The most common example of the law trying to impose upon your taste buds is probably in the case of prohibition. Apart from the obvious deprivation of alcohol, the ban of liquor at various times in various parts of the world has meant that dishes that require cooking in alcohol or to be marinated have to all do without. Imagine that rich vibrant plum cake without a drop of rum or brandy or that lovely, succulent wine dressed chicken with no wine!  And yet all you can do is imagine.

The ban on narcotics and cultivation of narcotic substances too has an impact on food. Cannabis is used to make bhang, pakodas, and sweetmeats, all of which are illegal today. I weep for the Bengali in Dubai who can’t get his Poshto because poppy seeds are considered a drug and hence banned.

The recent National Food Security Act, 2013, in India is also, in some ways an attempt to direct the way India should eat.  It provides for rice, wheat and millet at extremely subsidized prices. What if the staple diet in the region is not rice, wheat or millet?  It will compel people to learn to cook and eat what is provided rather than allowing them to eat what they normally do. 

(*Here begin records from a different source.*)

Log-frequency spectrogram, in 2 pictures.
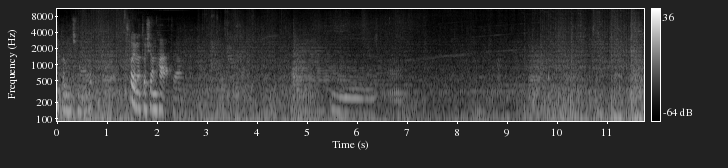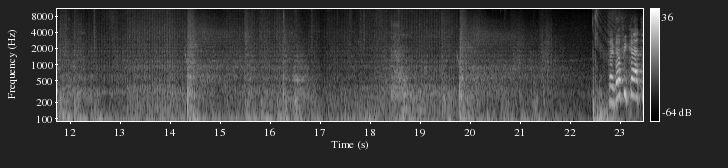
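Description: Gunfire and laser blasts crackle in a battle.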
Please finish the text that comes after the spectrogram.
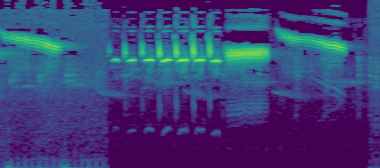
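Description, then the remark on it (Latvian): A yellowhammer sings in a different regional song dialect: a rapid series of high, repeated chirps ending in a long, sustained note, then a second thin descending whistle follows; clear and alone over a faint low rumble at the start. “Un te salīdzināšanai, te ir daļa no kartes, kur ir divi citi dialekti. Tā pēdējā nots ir kāpjoša.”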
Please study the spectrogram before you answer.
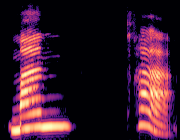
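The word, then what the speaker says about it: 많다: Nah, itu dibacanya manta. Iya, tadi udah nyerempet ya Alunasi. Ada ma, betul, tapi ada bacimnya dia. Mant. Tapi bacimnya double ya, N sama hit. Mant. Da gitu ya, dibaca jadi manta.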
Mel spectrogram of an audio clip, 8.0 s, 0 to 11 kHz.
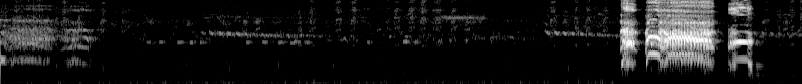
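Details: Wild chicken for trapping, dated 05/07/2025, bursts into a loud rasping crow in stuttered segments near the end. Earlier come thin high whistled notes from small birds and a faint distant crow.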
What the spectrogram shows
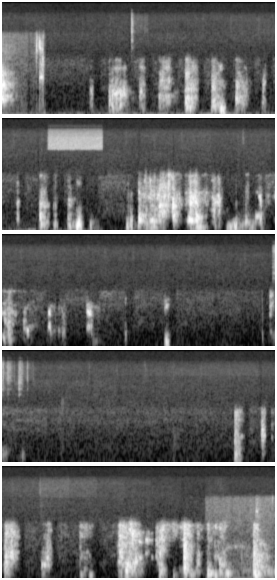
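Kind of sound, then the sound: animal, dog barking indoors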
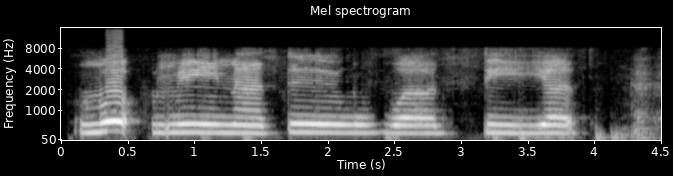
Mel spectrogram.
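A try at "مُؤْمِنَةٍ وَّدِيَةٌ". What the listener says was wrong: Here at waw mushaddad, we're going to give 2 seconds. Okay. So you've given less than 2 seconds. Mu'minatin wa diyatun.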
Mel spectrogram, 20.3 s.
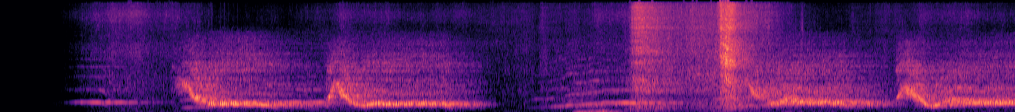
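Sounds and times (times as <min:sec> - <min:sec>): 
whale song with tonal moans: 0:01.2 - 0:03.0, 0:03.6 - 0:09.9, 0:10.5 - 0:20.3.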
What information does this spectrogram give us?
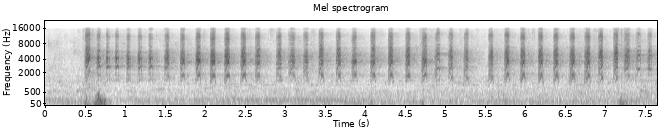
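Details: Spiderhunter (pijantung pisang) used as a lure for singing birds: a long, steady string of loud, sharp high-pitched notes repeated several times per second without a break, with a low thump near the start.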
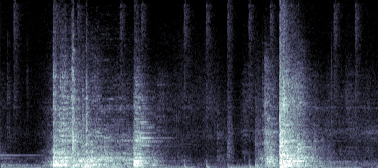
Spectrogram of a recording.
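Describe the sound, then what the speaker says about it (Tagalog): Pots and pans clatter and bang as they are stacked away into kitchen storage, with three loud metallic crashes among lighter knocks and scrapes, close by. "Tatabi lang natin yung mga pot tsaka pans sa mga lagayan."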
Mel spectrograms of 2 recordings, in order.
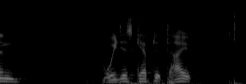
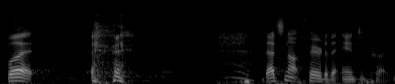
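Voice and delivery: ordinary talk

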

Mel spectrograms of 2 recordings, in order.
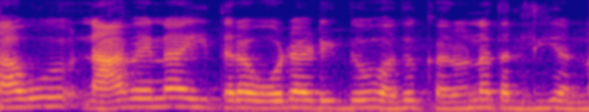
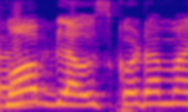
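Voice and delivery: higher, louder call to mum; raised-voice request, drawing out the first call; 8 semitones higher, 7 dB louder than usual. Real, not acted. Daughter asking mum to hand over the blouse, calling out.

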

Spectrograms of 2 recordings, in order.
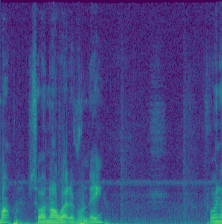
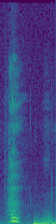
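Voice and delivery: quick higher gasp of surprise; sharp gasp; 8 semitones higher than usual. Real, not acted. Player spotting a key, gasping in surprise.

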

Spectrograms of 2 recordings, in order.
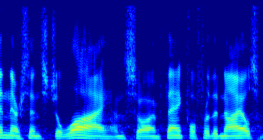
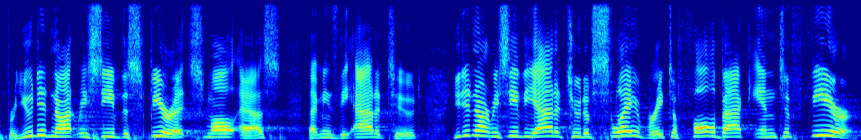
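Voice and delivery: forceful reading; 7 semitones higher, 7 dB louder than usual. Real, not acted.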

Maharashtra’s ban on beef is yet another example of law telling people what they should or should not eat. The countless regular beef eaters now have to determine a suitable alternative for their bovine cravings. This raises several important questions of “what if”. What if other meats or all meats are banned? Certain fruits may be next, or vegetables. What do we do then? Evolve, substitute and thrive?

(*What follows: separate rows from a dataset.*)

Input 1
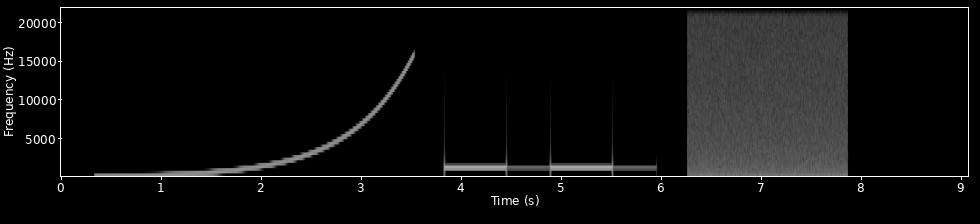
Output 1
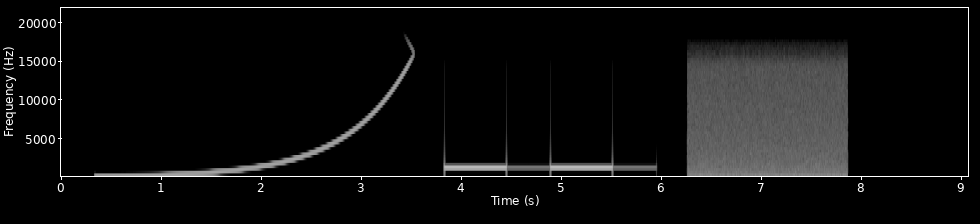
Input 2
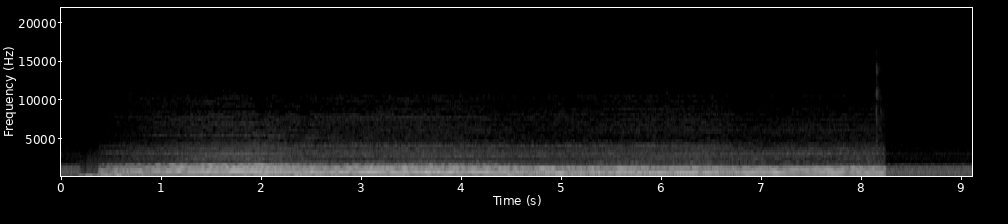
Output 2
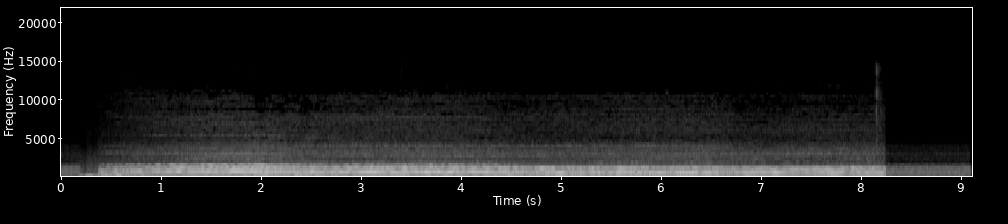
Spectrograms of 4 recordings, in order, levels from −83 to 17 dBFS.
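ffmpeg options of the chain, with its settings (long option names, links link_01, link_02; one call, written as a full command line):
ffmpeg -i in.wav -af "aresample=32000,aresample=44100,volume=7dB" out.wav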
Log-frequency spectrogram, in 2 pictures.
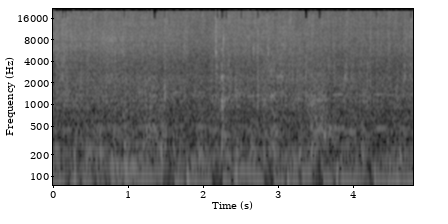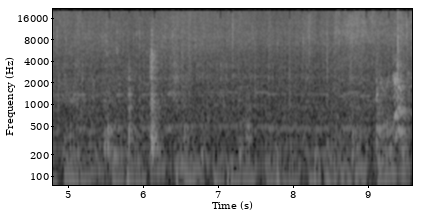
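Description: A grilled cheese sandwich with sliced Campari tomatoes sizzles inside a closed sandwich maker, a steady close frying crackle with a few faint clicks and bumps on top and no talking.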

The dawn of substitutes for fossil fuels like LPG and electric stoves, ovens and cookers have also meant a great deal of change in the way food tastes. Once again, laws that seek to protect the environment have changed the taste of our food.

The 1990s and the signing of the General Agreement on Tariffs and Trade (GATT) and World Trade Organisation (WTO) agreements across the globe also opened several countries up to global cuisine.  Availability of imported fruits and vegetables, their domestication and indigenous production has meant fresh strawberries, Malaysian watermelons, kiwi fruits, jalapenos, olives, jerkins and lettuce have all entered our homes and kitchens. New food evolves, new substitutes are found. Who would have thought law could be a force of change in the domain of food? Yet there it is.

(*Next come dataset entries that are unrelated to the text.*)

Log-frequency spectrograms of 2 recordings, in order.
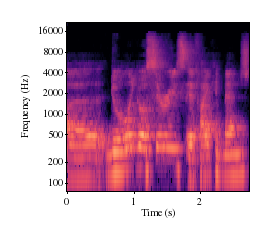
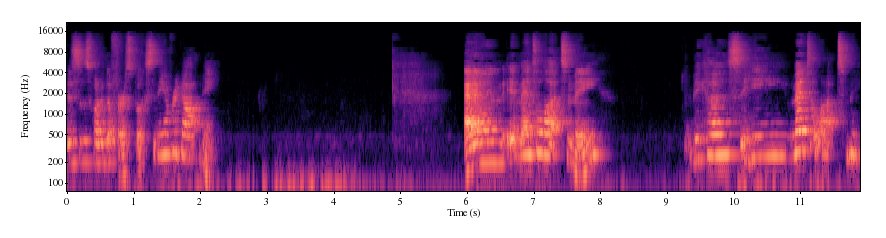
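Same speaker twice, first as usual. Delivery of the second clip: very high, teary speech through crying; 11 semitones higher than usual. Speaking to their best friends before moving to another state, crying. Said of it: "And now I'm crying for some reason".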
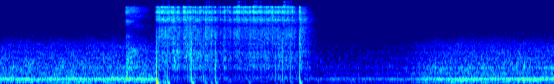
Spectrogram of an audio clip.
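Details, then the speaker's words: Welding while building a steel switch frog, at the right settings: steady, dense crackle like frying bacon for under two seconds; normal arc sound. "That sounds right. Yeah, it's Bacon. frying bacon. That's when you know you're doing it right."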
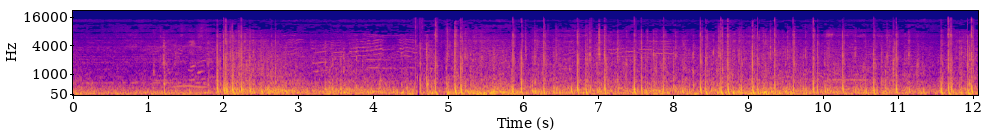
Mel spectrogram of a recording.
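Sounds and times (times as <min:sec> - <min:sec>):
continuous rumble: 0:00.0 - 0:12.0.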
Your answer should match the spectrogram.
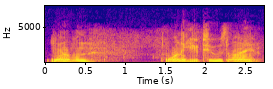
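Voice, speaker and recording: A man playing a young frontier lawyer in an old radio mystery, folksy, shrewd and deliberate as he probes. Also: low voice, vocal fry, husky, full character voice. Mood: pointed, accusing. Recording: dull, band-limited old radio recording.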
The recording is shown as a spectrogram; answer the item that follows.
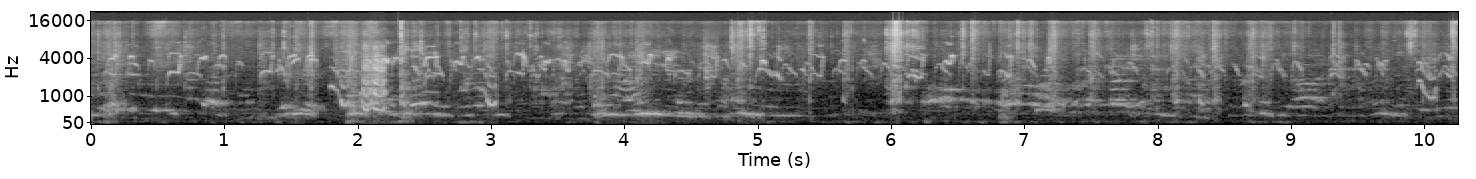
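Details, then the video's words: A brood of teetar (francolin) chicks keeps up a busy chorus of overlapping, wavering peeps and slurred chirps, some low and harmonic, others high and thin, with a couple of louder bursts along the way. "teetar bachy ki awaaz,Teetar Chicks Sounds, baby titar sound"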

There has also come law and the question of genetically modified food.  American corn for instance is slowly and steadily replacing the domestic corn varieties of India and consequently we are soon to forget what our desi bhutta tastes like. Food that has never been tested for its effects on the human body, our ability to break it down and digest it and absorb the right nutrients in the right way are not studied or looked at. Law has deemed it fit for us to grow these varieties and eat them, and so we do.

Law is actually fashioned after religion - it is omnipresent, threatens with punishment and offers rewards. From our plates to our bellies, it tells us what and how and we listen, willingly sometimes, unknowingly most often. It has played a great role in the metamorphosis of our cuisine, culture and food habits. It will continue to do so as long as we are organized into social groups.

Law also tells us that we must eat! Surprised? Don’t be. Try going on a hunger fast and the law allows for you to be arrested, hospitalized and force fed.  But that is a discussion for another time, the right to starve and the right to die.




Aditya Kamath is a lawyer based in Bengaluru, India. He is visiting faculty at National Law School of India University, Bengaluru.  

Aditya is a Contributing Editor at The Forager.


[1] Illustration by Pradeep Kambathalli. Pradeep is an artist living and working in Bengaluru, India. He is a Contributing Art Editor at The Forager.